Kingdoms of Amalur is by far one of the most entertaining RPGs I have played for awhile yet. After spending an astonishing 60 hours which, in fact, I had not expected for such a game.
Being unfamiliar with the new game, Kingdoms of Amalur came off as cartoony and bland in terms of graphics. It was nothing really "impressive" as you would see in the ultra-realistic games such as Skyrim and such. Nothing is farther from the truth, however, as once you are put into the game you'll see that the artistic direction is meant to be light-hearted and unique.
The gameplay however, is the most redeeming feature yet. Boasting a God of War-esque style gameplay, it really lets the player feel the twitch-based combat. A myraid of flashy skills leaves the player feeling satisfied instead of the same old "swing, swing, swing, kill" pattern. There are also three talent trees, each which have their own variance of skills and moves.

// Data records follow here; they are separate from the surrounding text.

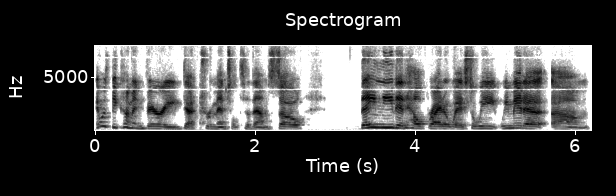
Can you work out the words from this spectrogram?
it was becoming very detrimental to them. So they needed help right away. So we we made a um,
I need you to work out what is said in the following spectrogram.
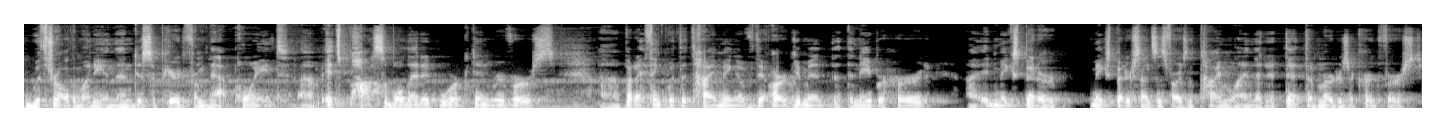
withdraw the money and then disappeared from that point. Um, it's possible that it worked in reverse, uh, but I think with the timing of the argument that the neighbor heard, uh, it makes better makes better sense as far as the timeline that it, that the murders occurred first.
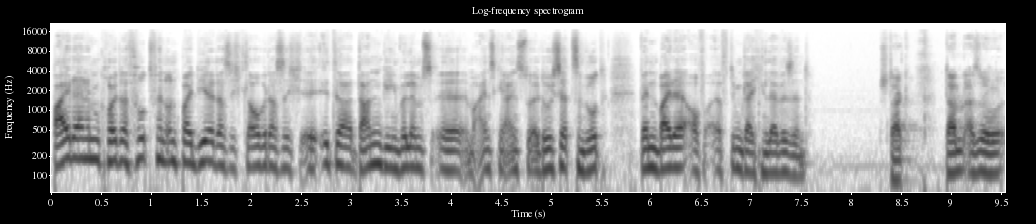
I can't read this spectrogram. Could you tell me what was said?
bei deinem Kräuter Fürth-Fan und bei dir, dass ich glaube, dass sich äh, Itter dann gegen Willems äh, im 1 gegen 1 Duell durchsetzen wird, wenn beide auf, auf dem gleichen Level sind. Stark. Dann also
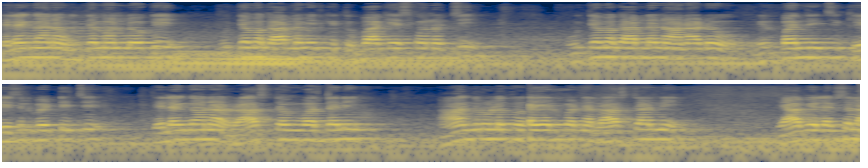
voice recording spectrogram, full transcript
తెలంగాణ ఉద్యమంలోకి ఉద్యమకారుల మీదకి తుపాకేసుకొని వచ్చి ఉద్యమకారులను ఆనాడు నిర్బంధించి కేసులు పెట్టించి తెలంగాణ రాష్ట్రం వద్దని ఆంధ్రులతో ఏర్పడిన రాష్ట్రాన్ని యాభై లక్షల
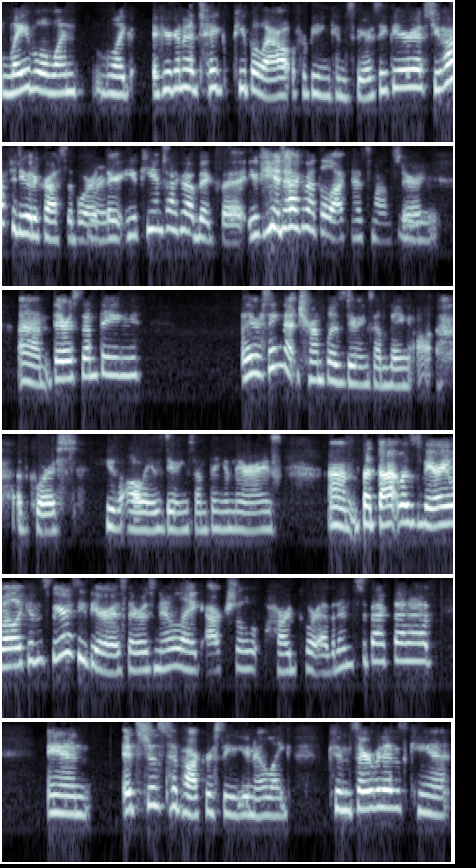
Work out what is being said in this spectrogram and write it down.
label one like if you're gonna take people out for being conspiracy theorists you have to do it across the board. Right. there you can't talk about bigfoot. You can't talk about the loch ness monster. Right. um, there's something they were saying that Trump was doing something. Of course, he's always doing something in their eyes. Um, but that was very well a conspiracy theorist. There was no like actual hardcore evidence to back that up. And it's just hypocrisy, you know, like conservatives can't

There are also mini games which the player can do, such as unlocking and dispelling chests. These are undoubtedly fun mini-games for the first couple times, but starts to old - fast. However, this does not subtract from the overall gameplay and realistically, during a instance, you would encounter no more than 10 chests (most are without locks/spells).
Another great part of Amalur is "perks". Reaching a certain level within a talent tree will get you a card. These cards act as stat bonuses and largely helps you in the selected role you are playing. As mentioned before, there are 3 talent trees: Sorcery, Might and Finesse. However, you can mix and match all three of these (not possible to get all of them maxed but you can still put points in all three) and there will be a different card for each mix-match pair. This leads to a wide variety of play and flexibility for the player. If the player wishes to be a stealthy mage, he would achieve the "Shadowcaster" card after going down that talent tree.
The storyline is nothing special, which is a shame, considering the fun combat system involved. As much as I would love to praise the story, it's just not that memorable (in my opinion). Hero rises, hero fights, hero kills the last boss. But, Kingdoms of Amalur does not disappoint as they litter dozens of side quests that flesh out the main storyline and introduce the lore of Amalur, including bigger Faction quests you could do (each taking about a good 3-5 hours worth).
Overall, I would give this a solid 8.5, with a very solid and entertaining combat system, flashy skills, multi-classing system and fleshed out character stories. The only thing that is keeping this from a solid 10/10 is the unmemorable main storyline which just does not appeal to me. This is very subjective to each person however, and you may enjoy the storyline much more than I did.